Currently providing training and support to no less than nine African states, small teams of specialized British personnel conduct a range of missions, from counter-terrorism to anti-piracy and anti-poaching. These missions are designed to build up the capability of host nations, by training their leaders and instructors in military skills often hard-learnt over recent British campaigns, now passed on to other states to assist in their own security development.
These training missions have tangible impact and results. For example, over 22 separate training missions by British forces in Uganda since 2011 have developed the Ugandan People’s Defense Forces, who undertake the majority of the heavy fighting in Somalia under the African Union mission. The success witnessed by the African Union Mission to Somalia (AMISOM) has led to increased international confidence in the security situation in Somalia, resulting in a gradual reduction in African Union personnel from the Horn of Africa.
Mrs May will seek to highlight the threats posed to both European and international stability through letting the security challenges occurring across Africa go unaddressed. These challenges include the current situation in the DRC; ongoing Ebola outbreaks across the country, coupled with increasing civic strife has led to over four million internally displaced people throughout the DRC.
Considering the rising numbers of individuals wishing to flee internal conflicts, ethnic tensions, human trafficking and large scale poverty and corruption, Europe faces potentially a second wave of millions of migrants from the African continent escaping war and famine and seeking new opportunities.
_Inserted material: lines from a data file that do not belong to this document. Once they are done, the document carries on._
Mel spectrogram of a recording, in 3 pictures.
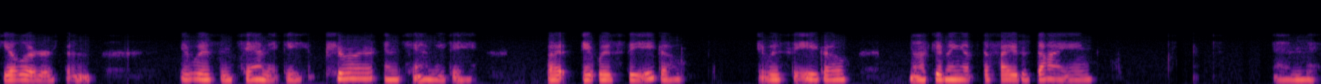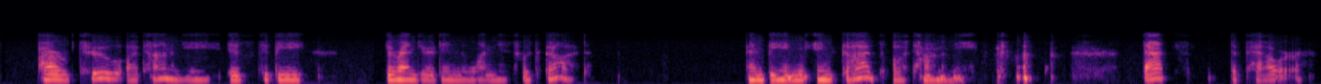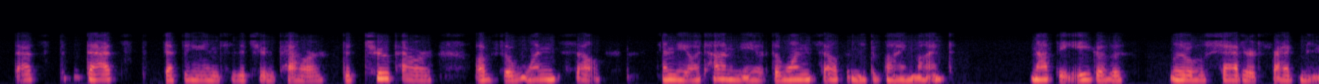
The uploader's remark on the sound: ACIM Daily Conference Call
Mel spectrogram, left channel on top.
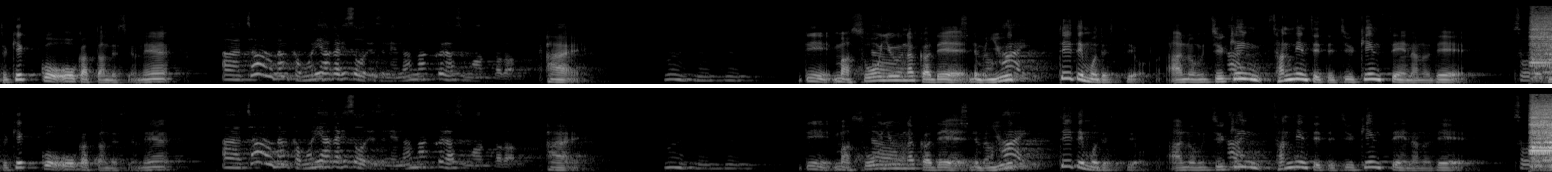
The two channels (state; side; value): normal; both; correlation 0.07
The case has already been made that Britain, in ensuring a strategic partnership with Africa, can do more to help mitigate these developments by training security personnel in the DRC to better cope with the country’s many crises.
Additionally, al-Shabaab poses a lethal security threat in the east of the continent, while Boko Haram and al-Qaeda affiliates threaten its western areas. UK military assistance is a key part of the multi-national efforts to contain and ultimately defeat these terrorist organisations. Concurrently with training Kenyans, Ugandans and Somalis in the fight against al-Shabaab, Britain has also trained over 30,000 Nigerian soldiers since 2015 in counter-insurgency operations to help the fight against Islamic militancy in Nigeria.
By highlighting the threats facing African security, combined with the pragmatic methods with which Britain utilizes its armed forces in developing local-level state actor security, a Global Britain approach to a new Africa strategy should therefore seek to combine increased trade and investment into African economies, with a renewed focus on strengthening existing bilateral military relationships.
This twin-tracked approach based around trade and security will seek to achieve the government’s target to be the G7’s largest African trading partner post-Brexit; filling a geostrategic void left in the wake of a withdrawing US. If Britain is to assert itself as Africa’s most valuable G7 trading partner, then Britain must seek to fulfill African desires for investment whilst simultaneously offering the continent a type of security assistance that is beyond China’s military skills and capabilities.
Robert Clark is British military veteran currently studying at postgraduate level at Kings College London. As a researcher and analyst, he has experience within both private think tanks and the UK government, including submitting evidence for the Defence Select Committee. His expertise includes UK foreign policy, Anglo-American military relations, and counter-radicalization.